How to build a pyramid, and the myth of multitasking
Updated: Aug 5
Imagine yourself sitting on the couch watching an episode of your favorite TV series, eating a snack, and scrolling through Facebook to catch up on the events of the day - all at the same time. Easy, right?
We have all become accustomed to doing multiple activities at the same time due to the speed and ease of accessing various types of media. However, I have noticed an increasing trend toward kids attempting to apply that same expectation when learning a complex skill, changing a habit, or just managing their daily activities.
So, I’m here to remind you that multitasking is a myth! Your brain is incredibly fast at switching tasks, but it is never paying focused attention to 2 things at the same time.
If you find yourself applauding the illusion of multitasking, asking kids to focus on 2+ instructions at once, or correcting a different piece of a complex athletic movement every time they perform it - you are part of the problem!
Last week I came up with a question during a 1on1 workout and ended up asking the same question of 8 different players over the next 3 days.
The question was: “How do you build a pyramid?”
Answers ranged from the design: “Start with 4 sides and build toward the center”, to the materials: "Use concrete”, and everywhere in between. With a few follow up questions we were able to agree that “1 brick at a time” was the most foundational and simplest answer.
Many players tried to jump the analogy and conclude that when shooting you should start with your feet and build upward (which is correct!). The more subtle point I was making was that no matter how many steps of preparation are required before, or how many tasks are needed afterward…
You can only lay 1 brick at a time…
You can only master 1 piece of a complex skill at a time
You can only change 1 part of an old habit at a time
YOU CAN ONLY FOCUS YOUR ATTENTION ON 1 THING AT A TIME!
Now, I am certainly not the first to use this type of analogy, but where most people in sports apply this to the player's need to focus, my thoughts immediately turned to how the coaches impact this process!
Most coaches are guilty of throwing multiple bricks at a player who is trying to build their pyramid one brick at a time, but keeps having to watch for new bricks that they have to either dodge or catch. If they dodge (ignore the instruction/ correction) they are admonished for not listening, and if they catch it (change their focus) whatever they were focusing on before is lost.
This means that if you are asking a player to both do the technique correctly and make the shot, they will fail. We must redefine success when attempting to focus on anything with conscious effort!
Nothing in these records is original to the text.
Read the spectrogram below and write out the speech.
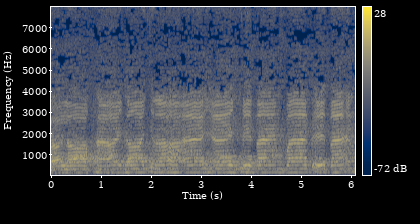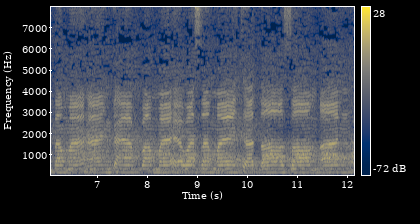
រលកហើយដល់ច្រឯងឯងទេតាំងបាទេតាំងតមហង្កាបមេវសមេចតសំអនអ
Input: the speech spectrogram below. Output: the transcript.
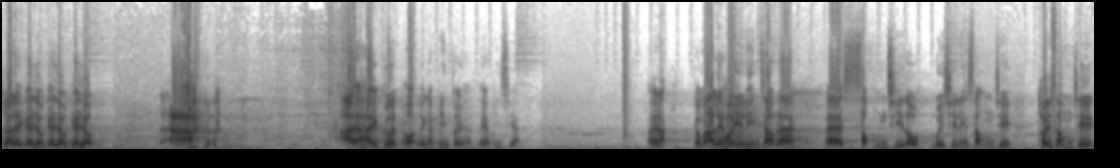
再嚟，繼續，繼續，繼續。啊！係係 good，好，另一邊對啊，另一邊試下。係啦，咁啊，你可以練習咧，誒十五次到，每次練十五次，推十五次，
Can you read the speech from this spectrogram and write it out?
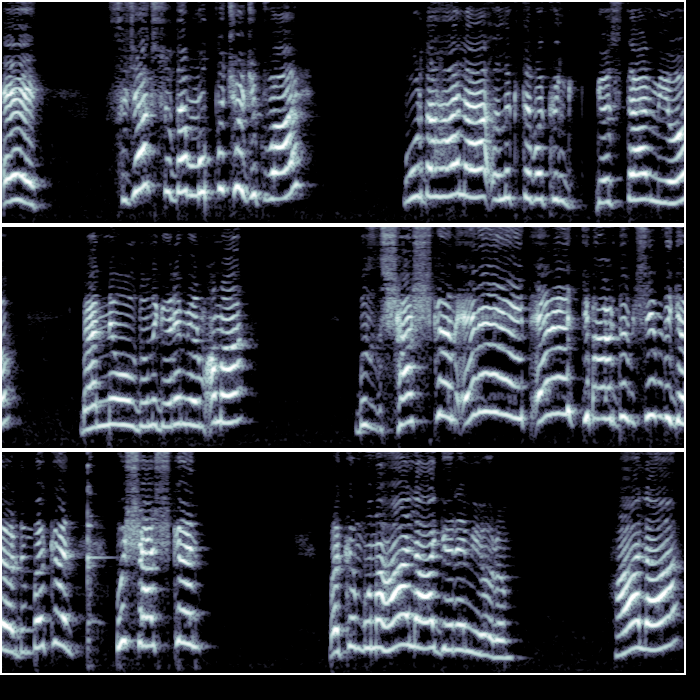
Evet. Sıcak suda mutlu çocuk var. Burada hala ılıkta bakın göstermiyor. Ben ne olduğunu göremiyorum ama bu şaşkın. Evet, evet gördüm. Şimdi gördüm. Bakın bu şaşkın. Bakın bunu hala göremiyorum. Hala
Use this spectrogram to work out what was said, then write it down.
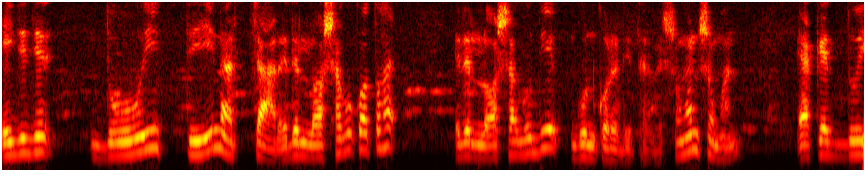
এই যে যে দুই, তিন আর চার, এদের লসাগু কত হয়? এদের লসাগু দিয়ে গুণ করে দিতে হবে। সমান সমান একের দুই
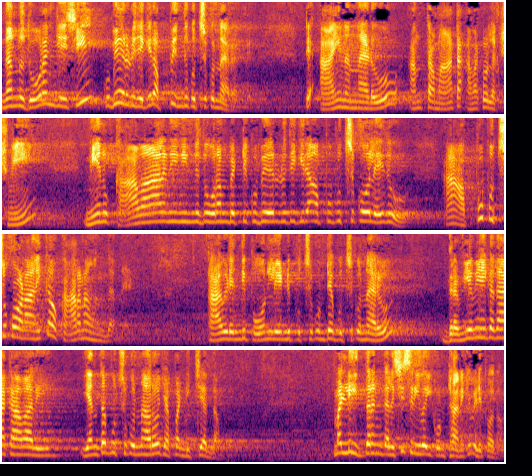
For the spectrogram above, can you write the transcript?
నన్ను దూరం చేసి కుబేరుడి దగ్గర అప్పు ఎందుకు వచ్చుకున్నారండి అంటే ఆయన అన్నాడు అంత మాట అనకు లక్ష్మి. నేను కావాలని నిన్ను దూరం పెట్టి కుబేరుడి దగ్గర అప్పు పుచ్చుకోలేదు. ఆ అప్పు పుచ్చుకోవడానికి ఒక కారణం ఉందన్నాడు. ఆవిడంది పోన్లేండి పుచ్చుకుంటే పుచ్చుకున్నారు. ద్రవ్యమే కదా కావాలి. ఎంత పుచ్చుకున్నారో చెప్పండి ఇచ్చేద్దాం. మళ్ళీ ఇద్దరం కలిసి శ్రీవైకుంఠానికి వెళ్ళిపోదాం.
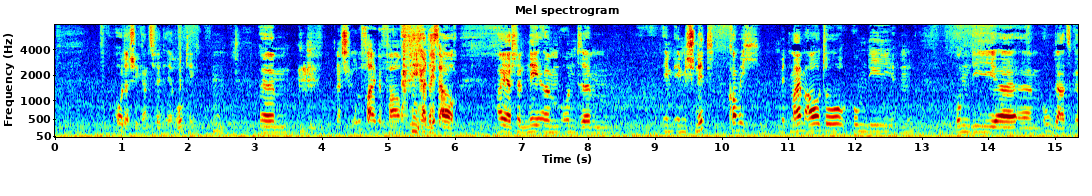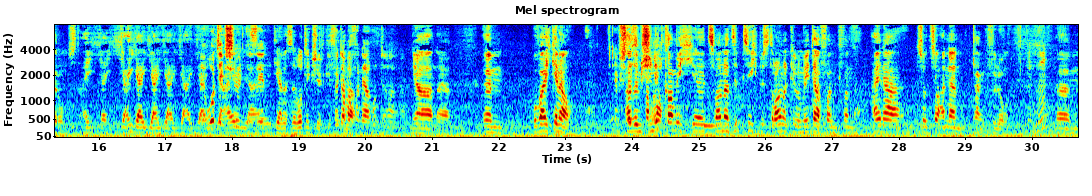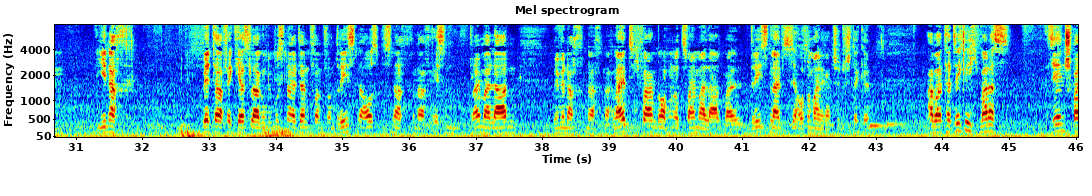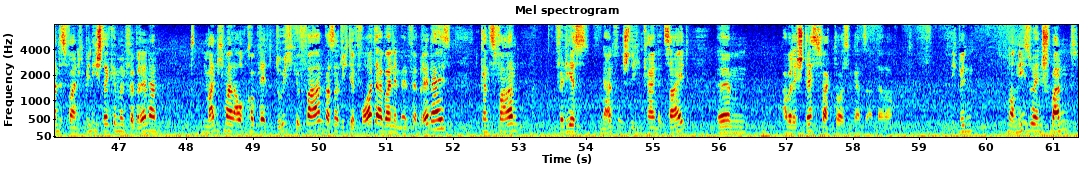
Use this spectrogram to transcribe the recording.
Oh, da steht ganz fett Erotik. Hm. Ähm, Da steht Unfallgefahr auf ja, das auch. Ah ja, stimmt. Nee, ähm, und ähm, im, im Schnitt komme ich mit meinem Auto um die hm, um die äh, ähm, oh, da hat's gerumst. Erotikschild gesehen. Die haben das Erotikschild gesehen. Ich würde da mal genau. von der runter. Ja, naja. Ähm, wo war ich genau? Im Also im Schnitt komme ich äh, 270 bis 300 Kilometer von, von einer zur, zur anderen Tankfüllung. Mhm. Ähm, je nach Wetter, Verkehrslage. Und wir mussten halt dann von, von Dresden aus bis nach, nach Essen dreimal laden. Wenn wir nach, nach, nach Leipzig fahren, brauchen wir nur zweimal laden, weil Dresden-Leipzig ist ja auch nochmal eine ganz schöne Strecke. Aber tatsächlich war das sehr entspanntes Fahren. Ich bin die Strecke mit dem Verbrenner manchmal auch komplett durchgefahren, was natürlich der Vorteil bei einem Verbrenner ist. Du kannst fahren, verlierst in Anführungsstrichen keine Zeit, ähm, aber der Stressfaktor ist ein ganz anderer. Ich bin noch nie so entspannt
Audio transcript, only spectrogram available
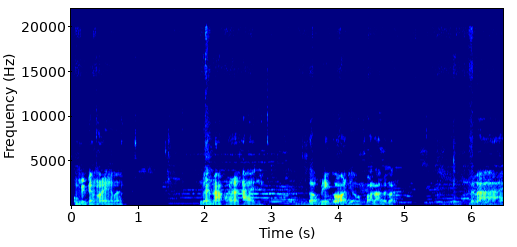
ผมมีเพียงเท่านี้นะเพื่อนไม่มากขอท้าทายสำหรับวันนี้ก็เดี๋ยวขอลาไปก่อนบ๊ายบาย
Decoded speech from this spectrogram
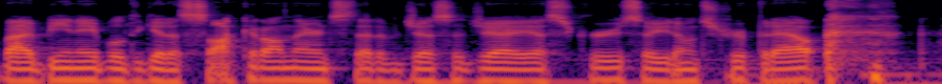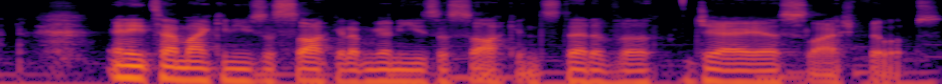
by being able to get a socket on there instead of just a JIS screw so you don't strip it out. Anytime I can use a socket, I'm going to use a socket instead of a JIS slash Phillips.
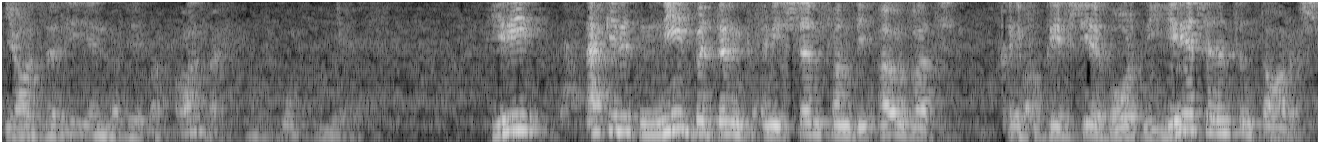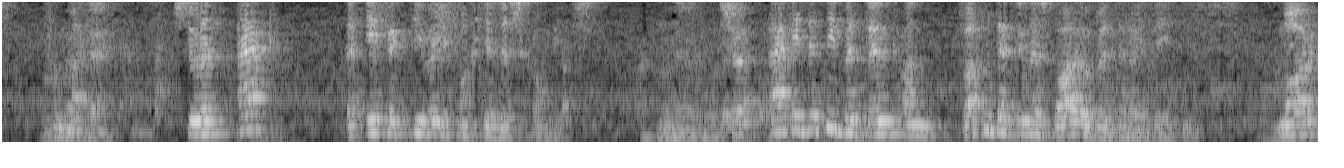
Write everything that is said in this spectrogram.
Ja. Is dit die een wat jy bearbei? Kom Hierdie ek het dit nie bedink in die sin van die ou wat geëvangeliseer word nie. Hierdie is 'n inventaris vir my sodat ek 'n effektiewe evangelis kan wees. So ek het dit nie bedink aan wat moet ek doen as daai ou bitterheid het nie. Maar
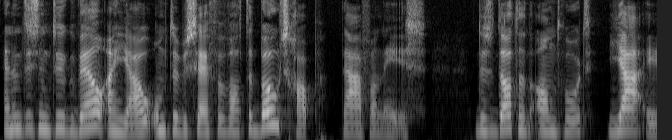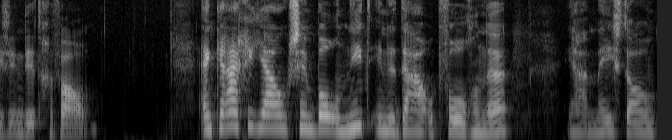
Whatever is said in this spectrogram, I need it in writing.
En het is natuurlijk wel aan jou om te beseffen wat de boodschap daarvan is. Dus dat het antwoord ja is in dit geval. En krijg je jouw symbool niet in de daaropvolgende, ja, meestal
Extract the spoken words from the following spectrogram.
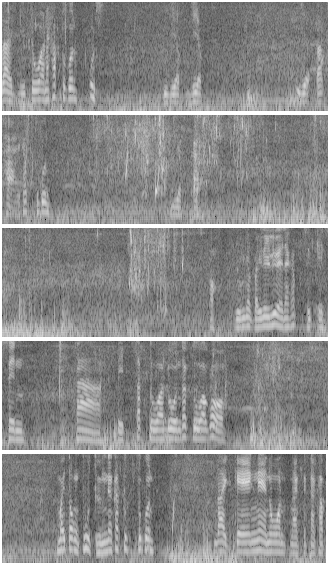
ได้กี่ตัวนะครับ ทุกคน อุ้ย เหยียบเหยียบ เหยียบตะข่ายครับ ทุกคน เหยียบกัดอ๋อลุ้นกันไปเรื่อยๆนะครับ11เซน ถ้าติดสักตัวโดนสักตัวก็ ไม่ต้องพูดถึงนะครับ ทุกทุกคน ได้แกงแน่นอนนะครับ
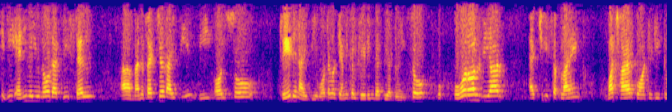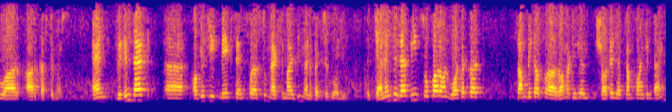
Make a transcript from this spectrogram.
see, we, anyway, you know that we sell uh, manufactured IPA. We also trade in IPA, whatever chemical trading that we are doing. So, overall, we are actually supplying much higher quantity to our, our customers. And within that, uh, obviously it makes sense for us to maximize the manufactured volume. The challenges have been so far on water cut, some bit of uh, raw material shortage at some point in time.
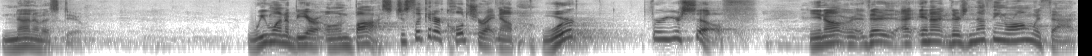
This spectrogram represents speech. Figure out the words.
None of us do. We want to be our own boss. Just look at our culture right now. Work for yourself. You know, there, and I, there's nothing wrong with that.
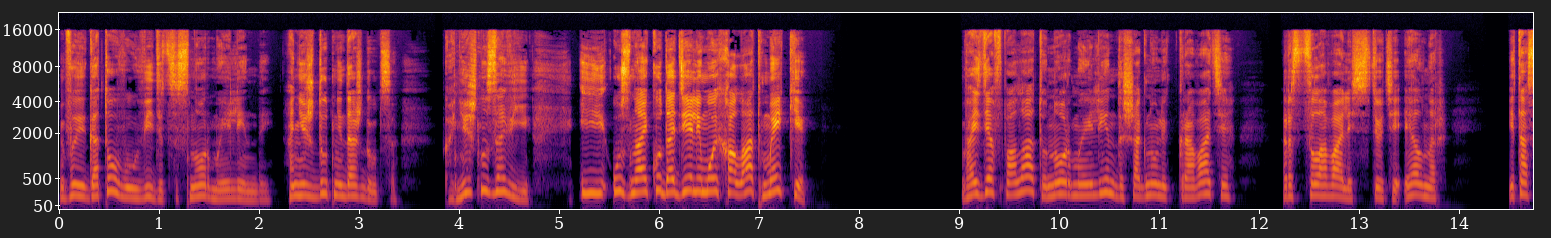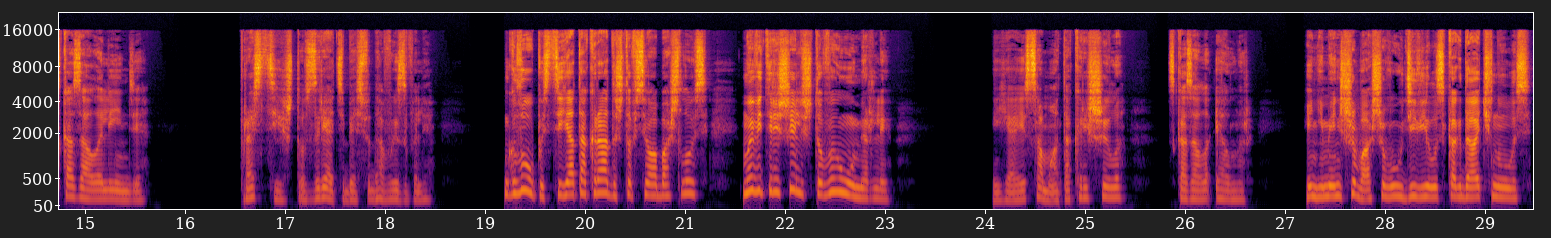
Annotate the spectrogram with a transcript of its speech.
Вы готовы увидеться с Нормой и Линдой? Они ждут, не дождутся. Конечно, зови. И узнай, куда дели мой халат, Мэкки. Войдя в палату, Норма и Линда шагнули к кровати, расцеловались с тетей Элнер, и та сказала Линде, «Прости, что зря тебя сюда вызвали. Глупости, я так рада, что все обошлось. Мы ведь решили, что вы умерли». «Я и сама так решила», — сказала Элнер и не меньше вашего удивилась, когда очнулась».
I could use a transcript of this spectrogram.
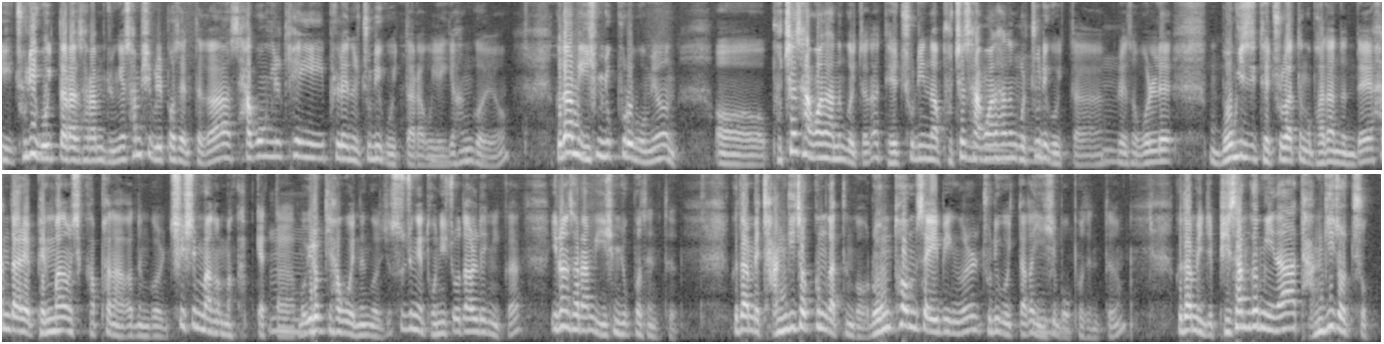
이 줄이고 있다라는 사람 중에 31%가 401k 플랜을 줄이고 있다라고 얘기한 거예요. 그다음에 26% 보면 어 부채 상환하는 거 있잖아요. 대출이나 부채 상환하는 걸 줄이고 있다. 그래서 원래 모기지 대출 같은 거 받았는데 한 달에 100만 원씩 갚아 나가는 걸 70만 원만 갚겠다. 뭐 이렇게 하고 있는 거죠. 수중에 돈이 쪼달리니까 이런 사람이 26%. 그다음에 장기 적금 같은 거 롱텀 세이빙을 줄이고 있다가 25%. 그다음에 이제 비상금이나 단기 저축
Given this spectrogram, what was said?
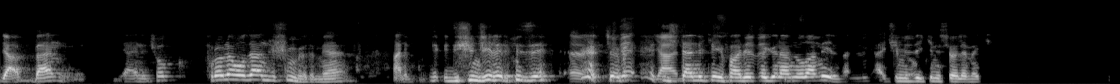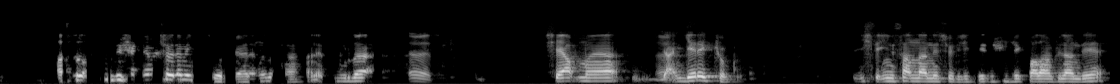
ya ben yani çok problem olacağını düşünmüyorum ya. Hani düşüncelerimizi evet. çok de yani içtenlikle ifade de etmek önemli olan değil mi? kötülük Ya yok. içimizdekini söylemek. Asıl düşüncemi söylemek istiyorum yani anladın mı? Hani burada Evet. Şey yapmaya yani Evet. gerek yok. İşte insanlar ne söyleyecek, ne düşünecek falan filan diye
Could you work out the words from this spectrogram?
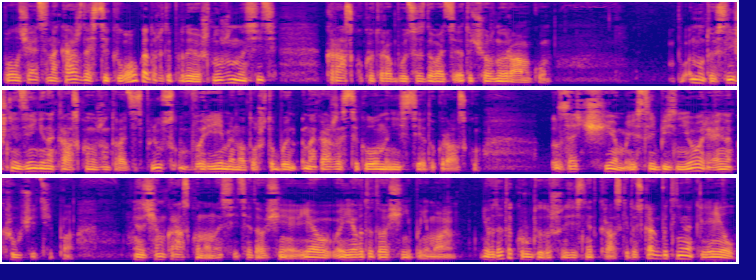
получается, на каждое стекло, которое ты продаешь, нужно носить краску, которая будет создавать эту черную рамку. Ну, то есть лишние деньги на краску нужно тратить, плюс время на то, чтобы на каждое стекло нанести эту краску зачем, если без нее реально круче, типа. Зачем краску наносить? Это вообще, я, я вот это вообще не понимаю. И вот это круто, то, что здесь нет краски. То есть, как бы ты ни наклеил,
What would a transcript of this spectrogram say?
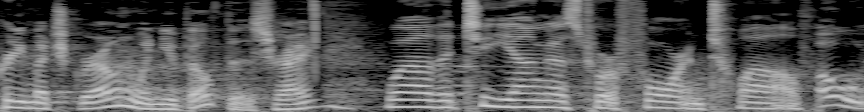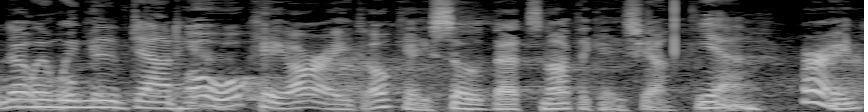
pretty much grown when you built this, right? well, the two youngest were four and twelve. Oh no! when we moved out here. Oh, okay, all right, okay. So that's not the case, yeah. yeah. All right.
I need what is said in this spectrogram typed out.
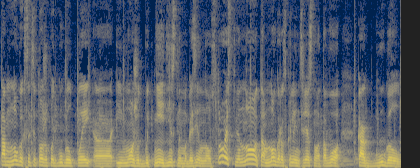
там много, кстати, тоже хоть Google Play э, и может быть не единственным магазином на устройстве, но там много раскрыли интересного того, как Google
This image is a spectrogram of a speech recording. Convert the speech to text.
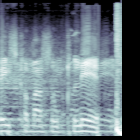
bass come out so clear.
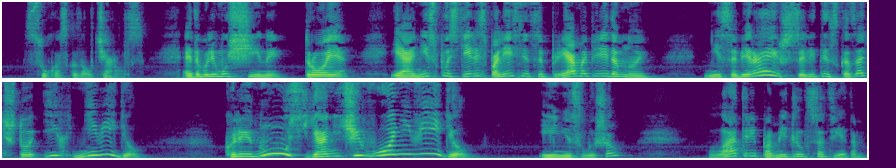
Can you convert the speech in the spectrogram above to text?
— сухо сказал Чарльз. «Это были мужчины, трое, и они спустились по лестнице прямо передо мной. Не собираешься ли ты сказать, что их не видел?» «Клянусь, я ничего не видел!» «И не слышал?» Латри помедлил с ответом.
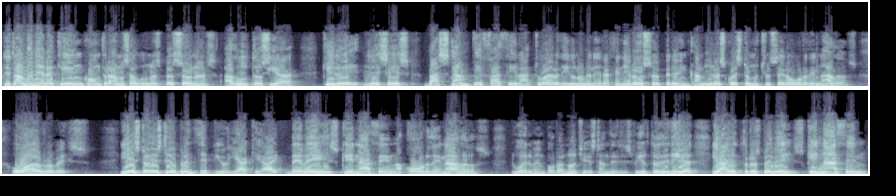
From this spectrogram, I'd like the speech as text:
De tal manera que encontramos algunas personas, adultos ya, que les es bastante fácil actuar de una manera generosa, pero en cambio les cuesta mucho ser ordenados, o al revés. Y esto es desde el principio, ya que hay bebés que nacen ordenados, duermen por la noche, están despiertos de día, y hay otros bebés que nacen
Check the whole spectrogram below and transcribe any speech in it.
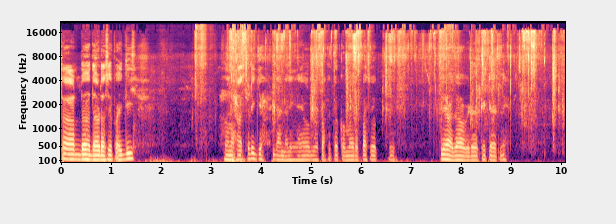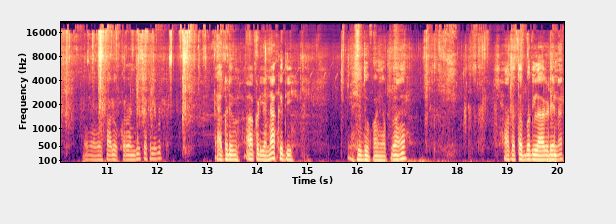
તો આઠ દસ દાવડા છે પાઈ દી. અને હાથ ચડી ગયા. દાંડા લઈને આવ્યો. બે પાસે તો કમારે પાસે લેવા જવા પડ્યો, ટીટા એટલે. હવે કરવાની દિવસે ખાલી આપણે આગળ આકડીએ નાખી દી. સીધું પાણી આપણું અહીંયા આ કરતાં બગલા આગળના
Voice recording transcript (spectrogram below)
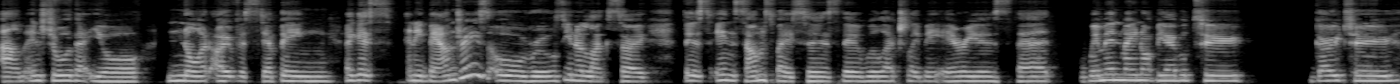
Um, ensure that you're not overstepping, I guess, any boundaries or rules. You know, like so, there's in some spaces, there will actually be areas that women may not be able to go to.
In basketball “ball through basket = success” is so heavily ingrained that it takes a conscious effort by the player, and many reassurances from their coach, for them to let go of their need to make the shot and focus on only one thing.
Creating a 3-5 word cue (TAGpoint) as the new definition of success, and explaining to the player that you don’t care if they make the shot or not, can produce amazing results in a very short time, as well as often visible signs of relief in the player! Often having that intense, singular focus for only 3-5 repetitions is sufficient for them to get it, and be ready to move on to a new definition of success.
The illusion of multitasking can be created by applying layer upon layer of complete mastery over each aspect of a skill. When mastery is achieved through focused effort, the unconscious mind can take over automating that aspect, allowing the player's focus to shift to the next layer.
This illusion is nothing more than the emergent property created by following the simple process of turning focused, effortful practice into unconscious, automated skill.
Similarly, players that develop layers of technique to the point of unconscious skill are then able to use their focused attention on making conscious decisions when reacting to teammates and opponents. When those conscious tactical decisions become automated to the level of instinct, a player moves on to higher-level strategic decisions and deceptive play while their body runs on autopilot sensing, reacting, and executing skills at the level of the unconscious mind.
At Play Practice Basketball we are contrarians in our philosophy of development because we apply equal focus to decision making and technical skills right away at the earliest ages, rather than waiting until technical skills are mastered to begin making decisions. This way the number of decision repetitions, level of awareness, and speed and accuracy of real-time instincts is accelerated.
Our approach creates a natural motivation toward learning technical skills, by providing the technique as a solution to a problem. When a problem is experienced in the context of competition - the player made the right decision, but couldn't execute the technique to their satisfaction - they are now motivated to master that technique.
If the coach suggested drilling that technique even 5 min earlier, before the player made the decision and understood the game context for using it, they would have been reluctant to work on that same technique with the focused effort required to achieve mastery. That is why we Play > Practice.
BJ Mumford, B.S.S
Practice Design Specialist, and Confidence Guru
"We help kids bridge the gap between practice and games, giving them the confidence they need to compete at their next level.”